__Provided data__:
◇ ◇ ◇ ◇ ◇ ◇ ◇
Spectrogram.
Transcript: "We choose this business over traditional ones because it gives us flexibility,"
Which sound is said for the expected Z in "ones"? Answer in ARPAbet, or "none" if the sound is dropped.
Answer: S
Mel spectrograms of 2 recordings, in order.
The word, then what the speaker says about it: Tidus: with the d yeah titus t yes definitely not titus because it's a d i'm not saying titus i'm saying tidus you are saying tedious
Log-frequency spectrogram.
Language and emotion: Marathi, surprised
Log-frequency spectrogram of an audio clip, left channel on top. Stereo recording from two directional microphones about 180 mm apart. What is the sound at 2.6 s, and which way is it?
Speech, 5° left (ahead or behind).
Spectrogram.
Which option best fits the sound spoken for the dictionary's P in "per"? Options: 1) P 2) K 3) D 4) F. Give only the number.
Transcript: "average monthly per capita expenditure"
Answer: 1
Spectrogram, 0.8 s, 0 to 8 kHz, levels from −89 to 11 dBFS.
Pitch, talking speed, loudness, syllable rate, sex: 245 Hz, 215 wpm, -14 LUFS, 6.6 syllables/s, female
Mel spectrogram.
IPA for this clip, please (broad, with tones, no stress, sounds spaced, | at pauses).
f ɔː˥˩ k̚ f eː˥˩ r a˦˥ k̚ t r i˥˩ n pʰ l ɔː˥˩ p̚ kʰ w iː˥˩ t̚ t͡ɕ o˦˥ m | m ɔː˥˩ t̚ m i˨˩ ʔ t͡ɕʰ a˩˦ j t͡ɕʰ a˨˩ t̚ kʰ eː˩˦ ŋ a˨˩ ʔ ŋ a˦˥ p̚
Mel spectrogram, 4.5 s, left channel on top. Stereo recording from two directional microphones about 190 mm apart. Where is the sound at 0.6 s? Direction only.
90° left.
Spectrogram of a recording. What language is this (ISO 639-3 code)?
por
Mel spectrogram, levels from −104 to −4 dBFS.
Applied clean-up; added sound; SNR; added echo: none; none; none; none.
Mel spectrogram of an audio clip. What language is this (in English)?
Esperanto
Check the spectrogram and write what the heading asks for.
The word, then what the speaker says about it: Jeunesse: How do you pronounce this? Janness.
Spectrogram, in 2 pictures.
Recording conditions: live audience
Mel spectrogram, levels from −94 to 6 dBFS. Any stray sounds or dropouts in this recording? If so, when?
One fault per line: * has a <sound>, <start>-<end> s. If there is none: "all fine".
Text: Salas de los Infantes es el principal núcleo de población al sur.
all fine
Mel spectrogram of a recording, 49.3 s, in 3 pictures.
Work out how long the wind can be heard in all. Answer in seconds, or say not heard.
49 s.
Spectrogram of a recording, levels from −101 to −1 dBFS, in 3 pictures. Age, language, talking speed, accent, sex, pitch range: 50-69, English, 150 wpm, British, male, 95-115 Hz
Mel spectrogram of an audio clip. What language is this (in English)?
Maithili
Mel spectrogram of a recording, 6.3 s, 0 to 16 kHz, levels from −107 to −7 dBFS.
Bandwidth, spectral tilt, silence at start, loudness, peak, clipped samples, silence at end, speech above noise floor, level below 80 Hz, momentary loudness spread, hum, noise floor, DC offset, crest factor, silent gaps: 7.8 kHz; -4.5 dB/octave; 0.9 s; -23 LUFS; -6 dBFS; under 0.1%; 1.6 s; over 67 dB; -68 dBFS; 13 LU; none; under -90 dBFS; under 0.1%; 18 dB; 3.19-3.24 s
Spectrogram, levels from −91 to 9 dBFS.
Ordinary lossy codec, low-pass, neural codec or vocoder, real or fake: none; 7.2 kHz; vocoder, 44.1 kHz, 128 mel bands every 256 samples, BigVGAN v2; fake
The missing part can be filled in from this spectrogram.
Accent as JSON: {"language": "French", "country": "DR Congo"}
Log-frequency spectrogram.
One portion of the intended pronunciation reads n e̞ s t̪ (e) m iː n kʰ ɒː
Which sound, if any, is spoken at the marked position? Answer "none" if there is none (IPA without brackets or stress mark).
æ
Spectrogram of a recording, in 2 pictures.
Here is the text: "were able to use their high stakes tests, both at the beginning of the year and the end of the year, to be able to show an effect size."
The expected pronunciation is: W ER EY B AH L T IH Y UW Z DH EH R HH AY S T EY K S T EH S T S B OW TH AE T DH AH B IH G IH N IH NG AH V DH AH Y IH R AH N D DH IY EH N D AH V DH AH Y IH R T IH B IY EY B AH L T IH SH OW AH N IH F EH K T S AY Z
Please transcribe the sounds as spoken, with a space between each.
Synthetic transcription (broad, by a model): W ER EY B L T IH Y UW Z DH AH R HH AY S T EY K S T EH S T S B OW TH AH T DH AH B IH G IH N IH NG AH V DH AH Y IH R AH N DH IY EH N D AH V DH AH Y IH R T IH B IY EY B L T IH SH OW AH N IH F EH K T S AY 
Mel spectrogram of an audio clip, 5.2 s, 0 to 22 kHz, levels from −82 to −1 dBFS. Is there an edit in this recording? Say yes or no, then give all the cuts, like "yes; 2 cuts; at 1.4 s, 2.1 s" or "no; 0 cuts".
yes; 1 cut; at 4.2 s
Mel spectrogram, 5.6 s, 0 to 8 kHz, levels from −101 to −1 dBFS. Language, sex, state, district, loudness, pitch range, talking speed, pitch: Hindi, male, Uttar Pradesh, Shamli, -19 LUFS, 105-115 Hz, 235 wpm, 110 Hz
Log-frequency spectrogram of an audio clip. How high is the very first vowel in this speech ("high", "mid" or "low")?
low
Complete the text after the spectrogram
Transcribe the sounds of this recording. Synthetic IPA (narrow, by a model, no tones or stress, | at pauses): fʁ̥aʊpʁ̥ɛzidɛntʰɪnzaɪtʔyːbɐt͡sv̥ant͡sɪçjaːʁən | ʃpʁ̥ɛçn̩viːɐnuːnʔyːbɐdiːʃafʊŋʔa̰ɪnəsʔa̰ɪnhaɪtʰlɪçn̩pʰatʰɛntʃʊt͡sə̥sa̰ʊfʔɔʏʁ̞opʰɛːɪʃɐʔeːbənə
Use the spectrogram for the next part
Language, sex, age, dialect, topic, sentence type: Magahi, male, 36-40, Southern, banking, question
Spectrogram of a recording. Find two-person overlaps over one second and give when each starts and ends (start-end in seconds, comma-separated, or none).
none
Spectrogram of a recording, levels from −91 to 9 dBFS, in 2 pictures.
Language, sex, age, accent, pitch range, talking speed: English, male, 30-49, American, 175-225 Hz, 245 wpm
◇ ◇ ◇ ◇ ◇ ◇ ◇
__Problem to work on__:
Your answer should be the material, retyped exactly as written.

__Response area__:
Spectrogram.
Transcript: "We choose this business over traditional ones because it gives us flexibility,"
Which sound is said for the expected Z in "ones"? Answer in ARPAbet, or "none" if the sound is dropped.
Answer: S
Mel spectrograms of 2 recordings, in order.
The word, then what the speaker says about it: Tidus: with the d yeah titus t yes definitely not titus because it's a d i'm not saying titus i'm saying tidus you are saying tedious
Log-frequency spectrogram.
Language and emotion: Marathi, surprised
Log-frequency spectrogram of an audio clip, left channel on top. Stereo recording from two directional microphones about 180 mm apart. What is the sound at 2.6 s, and which way is it?
Speech, 5° left (ahead or behind).
Spectrogram.
Which option best fits the sound spoken for the dictionary's P in "per"? Options: 1) P 2) K 3) D 4) F. Give only the number.
Transcript: "average monthly per capita expenditure"
Answer: 1
Spectrogram, 0.8 s, 0 to 8 kHz, levels from −89 to 11 dBFS.
Pitch, talking speed, loudness, syllable rate, sex: 245 Hz, 215 wpm, -14 LUFS, 6.6 syllables/s, female
Mel spectrogram.
IPA for this clip, please (broad, with tones, no stress, sounds spaced, | at pauses).
f ɔː˥˩ k̚ f eː˥˩ r a˦˥ k̚ t r i˥˩ n pʰ l ɔː˥˩ p̚ kʰ w iː˥˩ t̚ t͡ɕ o˦˥ m | m ɔː˥˩ t̚ m i˨˩ ʔ t͡ɕʰ a˩˦ j t͡ɕʰ a˨˩ t̚ kʰ eː˩˦ ŋ a˨˩ ʔ ŋ a˦˥ p̚
Mel spectrogram, 4.5 s, left channel on top. Stereo recording from two directional microphones about 190 mm apart. Where is the sound at 0.6 s? Direction only.
90° left.
Spectrogram of a recording. What language is this (ISO 639-3 code)?
por
Mel spectrogram, levels from −104 to −4 dBFS.
Applied clean-up; added sound; SNR; added echo: none; none; none; none.
Mel spectrogram of an audio clip. What language is this (in English)?
Esperanto
Check the spectrogram and write what the heading asks for.
The word, then what the speaker says about it: Jeunesse: How do you pronounce this? Janness.
Spectrogram, in 2 pictures.
Recording conditions: live audience
Mel spectrogram, levels from −94 to 6 dBFS. Any stray sounds or dropouts in this recording? If so, when?
One fault per line: * has a <sound>, <start>-<end> s. If there is none: "all fine".
Text: Salas de los Infantes es el principal núcleo de población al sur.
all fine
Mel spectrogram of a recording, 49.3 s, in 3 pictures.
Work out how long the wind can be heard in all. Answer in seconds, or say not heard.
49 s.
Spectrogram of a recording, levels from −101 to −1 dBFS, in 3 pictures. Age, language, talking speed, accent, sex, pitch range: 50-69, English, 150 wpm, British, male, 95-115 Hz
Mel spectrogram of an audio clip. What language is this (in English)?
Maithili
Mel spectrogram of a recording, 6.3 s, 0 to 16 kHz, levels from −107 to −7 dBFS.
Bandwidth, spectral tilt, silence at start, loudness, peak, clipped samples, silence at end, speech above noise floor, level below 80 Hz, momentary loudness spread, hum, noise floor, DC offset, crest factor, silent gaps: 7.8 kHz; -4.5 dB/octave; 0.9 s; -23 LUFS; -6 dBFS; under 0.1%; 1.6 s; over 67 dB; -68 dBFS; 13 LU; none; under -90 dBFS; under 0.1%; 18 dB; 3.19-3.24 s
Spectrogram, levels from −91 to 9 dBFS.
Ordinary lossy codec, low-pass, neural codec or vocoder, real or fake: none; 7.2 kHz; vocoder, 44.1 kHz, 128 mel bands every 256 samples, BigVGAN v2; fake
The missing part can be filled in from this spectrogram.
Accent as JSON: {"language": "French", "country": "DR Congo"}
Log-frequency spectrogram.
One portion of the intended pronunciation reads n e̞ s t̪ (e) m iː n kʰ ɒː
Which sound, if any, is spoken at the marked position? Answer "none" if there is none (IPA without brackets or stress mark).
æ
Spectrogram of a recording, in 2 pictures.
Here is the text: "were able to use their high stakes tests, both at the beginning of the year and the end of the year, to be able to show an effect size."
The expected pronunciation is: W ER EY B AH L T IH Y UW Z DH EH R HH AY S T EY K S T EH S T S B OW TH AE T DH AH B IH G IH N IH NG AH V DH AH Y IH R AH N D DH IY EH N D AH V DH AH Y IH R T IH B IY EY B AH L T IH SH OW AH N IH F EH K T S AY Z
Please transcribe the sounds as spoken, with a space between each.
Synthetic transcription (broad, by a model): W ER EY B L T IH Y UW Z DH AH R HH AY S T EY K S T EH S T S B OW TH AH T DH AH B IH G IH N IH NG AH V DH AH Y IH R AH N DH IY EH N D AH V DH AH Y IH R T IH B IY EY B L T IH SH OW AH N IH F EH K T S AY 
Mel spectrogram of an audio clip, 5.2 s, 0 to 22 kHz, levels from −82 to −1 dBFS. Is there an edit in this recording? Say yes or no, then give all the cuts, like "yes; 2 cuts; at 1.4 s, 2.1 s" or "no; 0 cuts".
yes; 1 cut; at 4.2 s
Mel spectrogram, 5.6 s, 0 to 8 kHz, levels from −101 to −1 dBFS. Language, sex, state, district, loudness, pitch range, talking speed, pitch: Hindi, male, Uttar Pradesh, Shamli, -19 LUFS, 105-115 Hz, 235 wpm, 110 Hz
Log-frequency spectrogram of an audio clip. How high is the very first vowel in this speech ("high", "mid" or "low")?
low
Complete the text after the spectrogram
Transcribe the sounds of this recording. Synthetic IPA (narrow, by a model, no tones or stress, | at pauses): fʁ̥aʊpʁ̥ɛzidɛntʰɪnzaɪtʔyːbɐt͡sv̥ant͡sɪçjaːʁən | ʃpʁ̥ɛçn̩viːɐnuːnʔyːbɐdiːʃafʊŋʔa̰ɪnəsʔa̰ɪnhaɪtʰlɪçn̩pʰatʰɛntʃʊt͡sə̥sa̰ʊfʔɔʏʁ̞opʰɛːɪʃɐʔeːbənə
Use the spectrogram for the next part
Language, sex, age, dialect, topic, sentence type: Magahi, male, 36-40, Southern, banking, question
Spectrogram of a recording. Find two-person overlaps over one second and give when each starts and ends (start-end in seconds, comma-separated, or none).
none
Spectrogram of a recording, levels from −91 to 9 dBFS, in 2 pictures.
Language, sex, age, accent, pitch range, talking speed: English, male, 30-49, American, 175-225 Hz, 245 wpm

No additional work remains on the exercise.